I think NHibernate is an excellent example of the vibrant open source community on .NET that I’d like to support

I am having a blast with the series where I am updating my simple Mix 09 Business Application demo.  In this part, I wanted to explore one of the most popular data access solution for .NET – NHibernate.  Many customers finds that the flexibility of NHibernate makes it easier for them to build maintainable and testable applications.  As an aside, I think NHibernate is an excellent example of the vibrant open source community on .NET that I’d like to support. 

You can see the full series here.

The demo requires (all 100% free and always free):

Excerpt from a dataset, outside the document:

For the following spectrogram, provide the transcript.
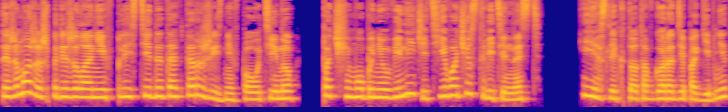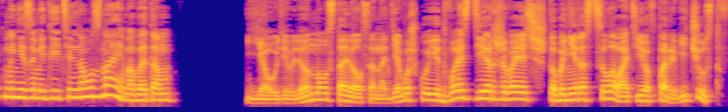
ты же можешь при желании вплести детектор жизни в паутину. Почему бы не увеличить его чувствительность? Если кто-то в городе погибнет, мы незамедлительно узнаем об этом». Я удивленно уставился на девушку, едва сдерживаясь, чтобы не расцеловать ее в порыве чувств.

  1. VS2008 SP1
  2. Silverlight 3 RTM
  3. .NET RIA Services July '09 Preview
  4. NHibernate (w/ NHibernate Linq ) and Fluent NHibernate

Also, download the full demo files and check out the running application.

Basically what I wanted to do was switch over my DomainService from getting its data from Entity Framework  to getting its data from NHibernate.  The rest of the application stays effectively the same.  

image

To start with I grabbed the code from the previous walk through, deleted the edmx file. 

Below is the code I use to create the NHibernate SessionFactory.  The fluent interface makes it very easy to configure. 

Read the original blog entry...

More Stories By Brad Abrams

Brad Abrams is currently the Group Program Manager for the UI Framework and Services team at Microsoft which is responsible for delivering the developer platform that spans both client and web based applications, as well as the common services that are available to all applications. Specific technologies owned by this team include ASP.NET, Atlas and Windows Forms. He was a founding member of both the Common Language Runtime, and .NET Framework teams.

Brad has been designing parts of the .NET Framework since 1998 when he started his framework design career building the BCL (Base Class Library) that ships as a core part of the .NET Framework. He was also the lead editor on the Common Language Specification (CLS), the .NET Framework Design Guidelines, the libraries in the ECMA\ISO CLI Standard, and has been deeply involved with the WinFX and Windows Vista efforts from their beginning.

He co-authored Programming in the .NET Environment, and was editor on .NET Framework Standard Library Annotated Reference Vol 1 and Vol 2 and the Framework Design Guidelines.